Decoding the meanings behind teens’ text messages is even trickier than you may have thought. Hidden behind the multitude of LOLs and BRBs, the TTYLs and <3s, is a message that is sure to make parents : (
Scott Frank, MD, a family physician and public-health researcher, wondered what we might learn from teenagers’ busy thumbs.
It turns out that teens who send more than 120 text messages per school day— what he calls hypertexters—are more likely to engage in a variety of risky behaviors as compared with their more moderate peers. After controlling for such factors as race, gender and household structure, these ultra-social teens are 43 percent more likely to smoke cigarettes; twice as likely to have tried alcohol; 41 percent more likely to have tried illicit drugs; and three-and-a-half times more likely to have had sex, among other unhealthy behaviors. Almost 20 percent of the teens Frank surveyed were identified as hypertexters.
He found similar results among hyper-networkers—teens who log more than three hours per school day on social networking sites like Facebook and Twitter. About 11 percent of the teens Frank studied were considered hyper-networkers.
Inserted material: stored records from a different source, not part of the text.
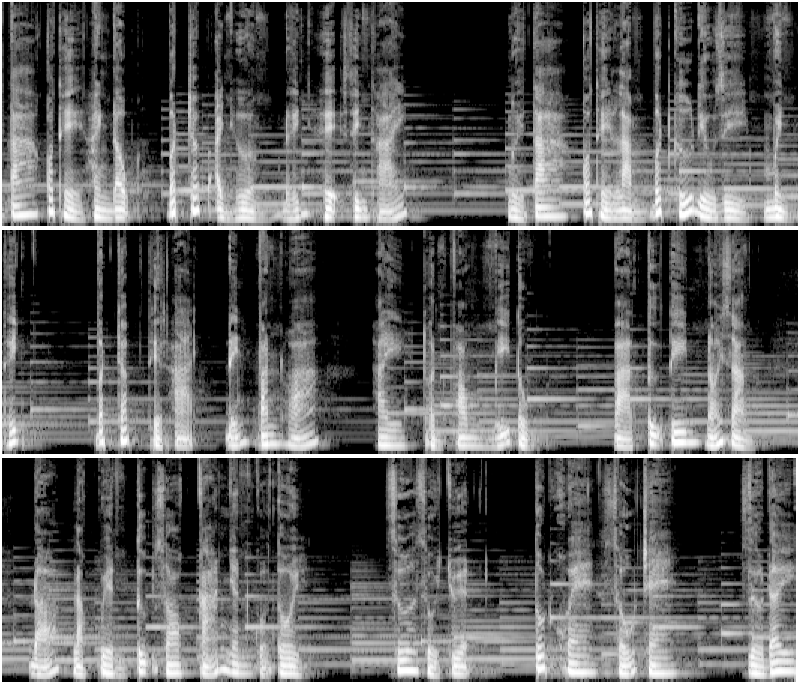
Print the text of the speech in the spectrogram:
ta có thể hành động bất chấp ảnh hưởng đến hệ sinh thái. Người ta có thể làm bất cứ điều gì mình thích bất chấp thiệt hại đến văn hóa hay thuần phong mỹ tục. Và tự tin nói rằng, đó là quyền tự do cá nhân của tôi. Xưa rồi chuyện, tốt khoe, xấu che. Giờ đây,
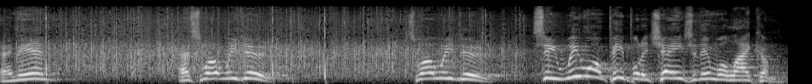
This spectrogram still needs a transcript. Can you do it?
Amen? That's what we do. That's what we do. See, we want people to change and then we'll like them.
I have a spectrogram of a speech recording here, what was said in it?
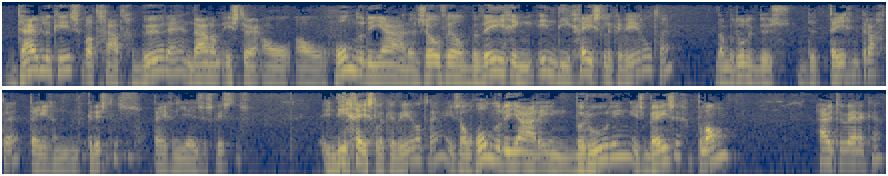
duidelijk is, wat gaat gebeuren. En daarom is er al, al honderden jaren zoveel beweging in die geestelijke wereld. Dan bedoel ik dus de tegenkracht hè, tegen Christus, tegen Jezus Christus. In die geestelijke wereld is al honderden jaren in beroering, is bezig, plan uit te werken.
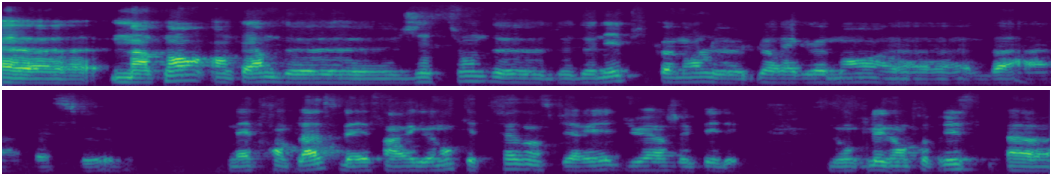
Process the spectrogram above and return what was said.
Euh, maintenant, en termes de gestion de, de données, puis comment le, le règlement euh, va, va, se mettre en place, ben, c'est un règlement qui est très inspiré du RGPD. Donc, les entreprises euh,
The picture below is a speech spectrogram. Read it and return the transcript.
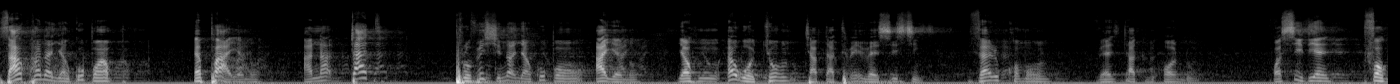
saa nkwa no a nyankopɔn ɛpaeɛ no ana that provision a nyankopɔn ayɛ no yɛho ɛwɔ john chapter three verse sixteen very common verse that we all know ɔsi deɛ for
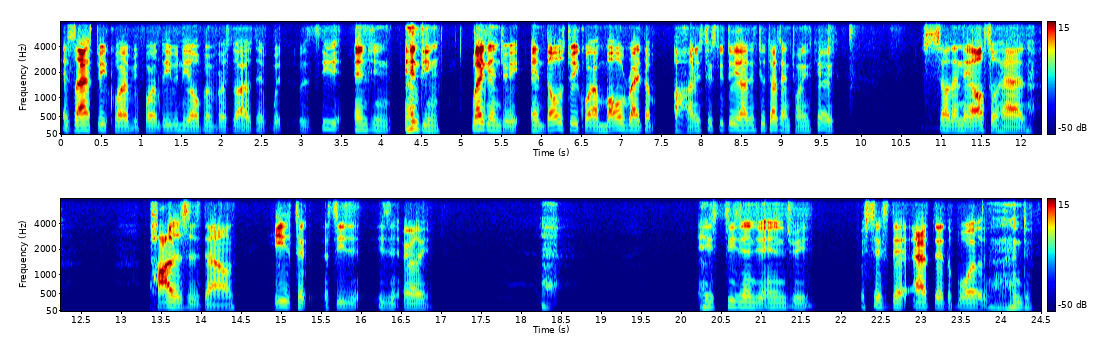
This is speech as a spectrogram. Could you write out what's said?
His last three quarters before leaving the open versus Austin with, with the engine ending leg injury. In those three quarters, Mo ranked up 163 yards and 2,020 carries. So then they also had Potts down. He took a season season early his season injury for six days after the boy.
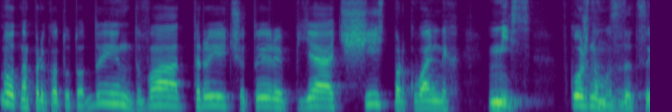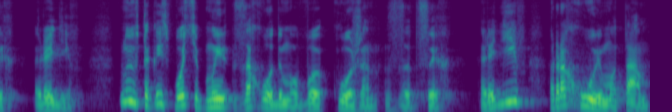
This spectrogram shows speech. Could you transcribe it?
Ну, от, наприклад, тут 1, 2, 3, 4, 5, 6 паркувальних місць в кожному з цих рядів. Ну і в такий спосіб ми заходимо в кожен з цих рядів, рахуємо там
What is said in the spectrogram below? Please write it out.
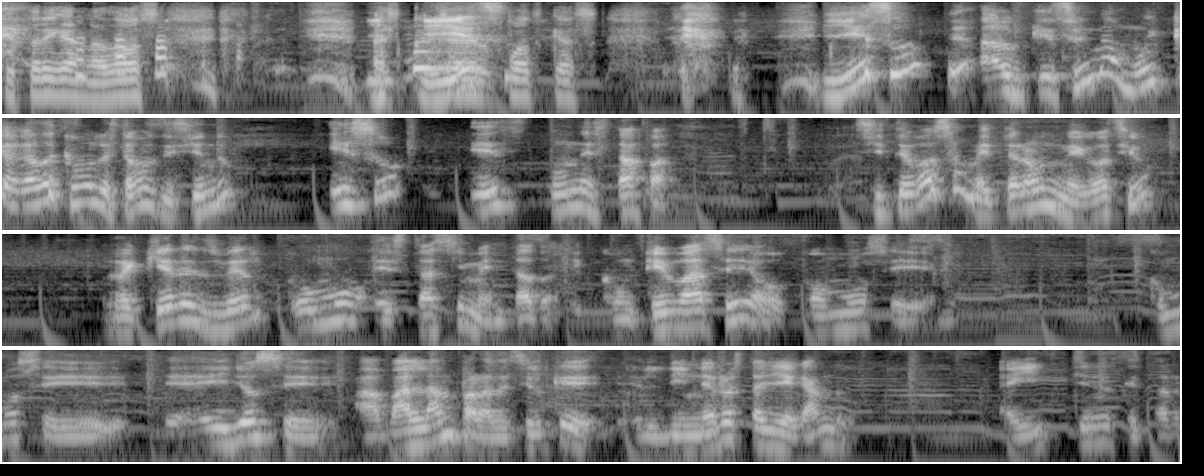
que traigan a dos. y, eso, podcast. y eso, aunque suena muy cagado como lo estamos diciendo, eso es una estafa. Si te vas a meter a un negocio, requieres ver cómo está cimentado, con qué base o cómo se cómo se ellos se avalan para decir que el dinero está llegando ahí tienes que estar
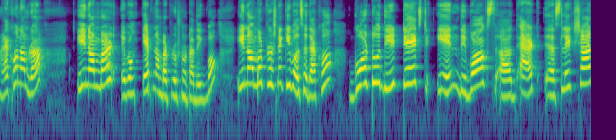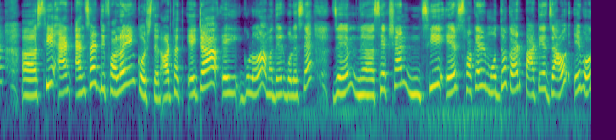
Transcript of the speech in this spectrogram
এখন আমরা ই নম্বর এবং এফ নম্বর প্রশ্নটা দেখব। ই নম্বর প্রশ্নে কি বলছে দেখো? Go to the text in the box at selection C and answer the following question অর্থাৎ এইটা এইগুলো আমাদের বলেছে যে সেকশন সি এর ছকের মধ্যকার পার্টে যাও এবং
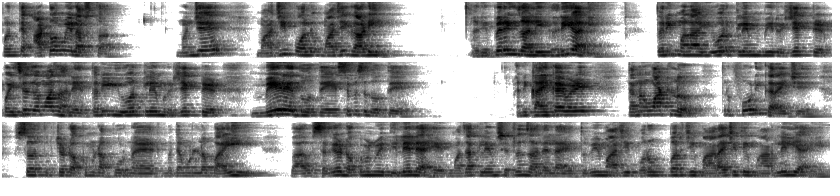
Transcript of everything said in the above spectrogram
पण ते ऑटो मेल असतात. म्हणजे माझी पॉलि माझी गाडी रिपेरिंग झाली घरी आली तरी मला युअर क्लेम बी रिजेक्टेड. पैसे जमा झाले तरी युअर क्लेम रिजेक्टेड. मेल येत होते एस एम एस येत होते. आणि काही काही वेळे त्यांना वाटलं तर फोनही करायचे. सर तुमचे डॉक्युमेंट अपूर्ण आहेत. मग त्या म्हटलं बाई बा सगळे डॉक्युमेंट मी दिलेले आहेत माझा क्लेम सेटल झालेला आहे तुम्ही माझी बरोबर जी मारायची ती मारलेली आहे.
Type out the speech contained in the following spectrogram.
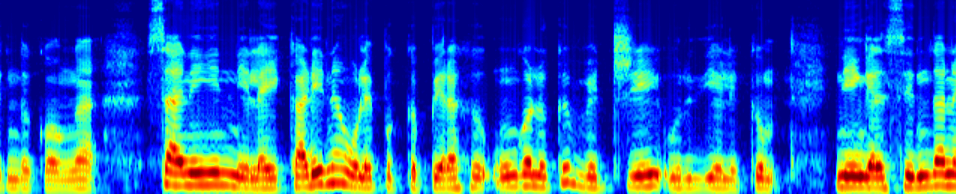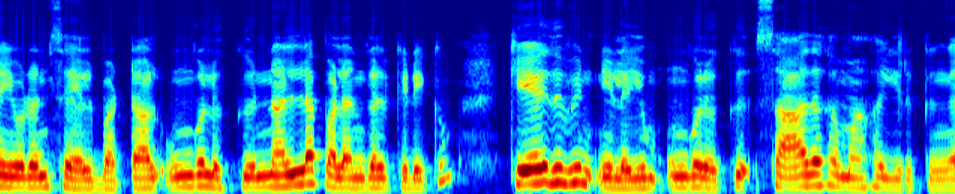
இருந்துக்கோங்க. சனியின் நிலை கடின உழைப்புக்கு பிறகு உங்களுக்கு வெற்றியை உறுதியளிக்கும். நீங்கள் சிந்தனையுடன் செயல்பட்டால் உங்களுக்கு நல்ல பலன்கள் கிடைக்கும். கேதுவின் நிலையும் உங்களுக்கு சாதகமாக இருக்குங்க.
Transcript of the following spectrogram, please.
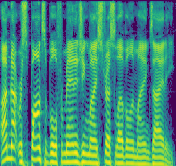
I'm not responsible for managing my stress level and my anxiety.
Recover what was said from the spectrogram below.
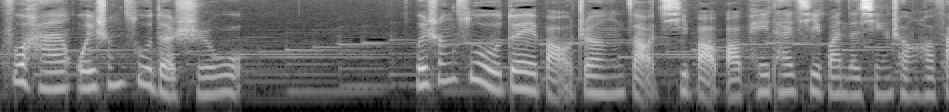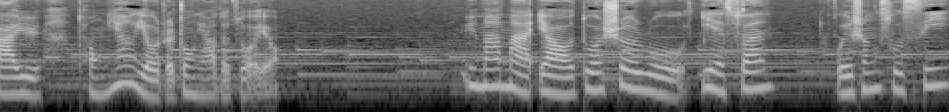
富含维生素的食物。维生素对保证早期宝宝胚胎器官的形成和发育同样有着重要的作用。孕妈妈要多摄入叶酸、维生素 C、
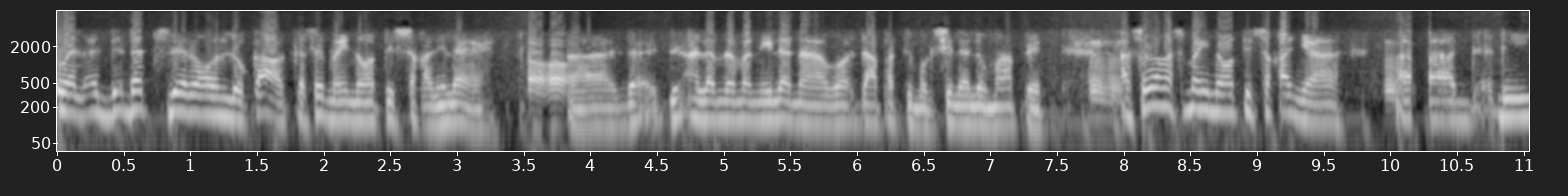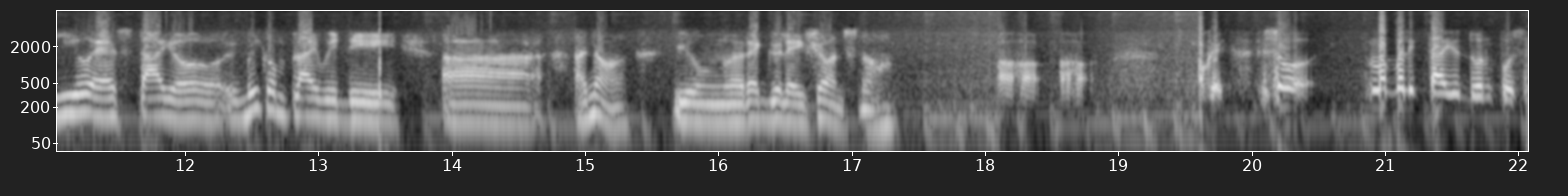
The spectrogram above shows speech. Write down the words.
Well, uh, th- that's their own lookout kasi may notice sa kanila eh. Oo. D- alam naman nila na dapat wag sila lumapit. Mhm. As long as may notice sa kanya, d- the US tayo, we comply with the ah, ano, yung regulations, no? Aha, aha. Okay. So, mabalik tayo doon po sa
The correlation sends a message to parents and pediatricians: Talk with your teens about their tech habits.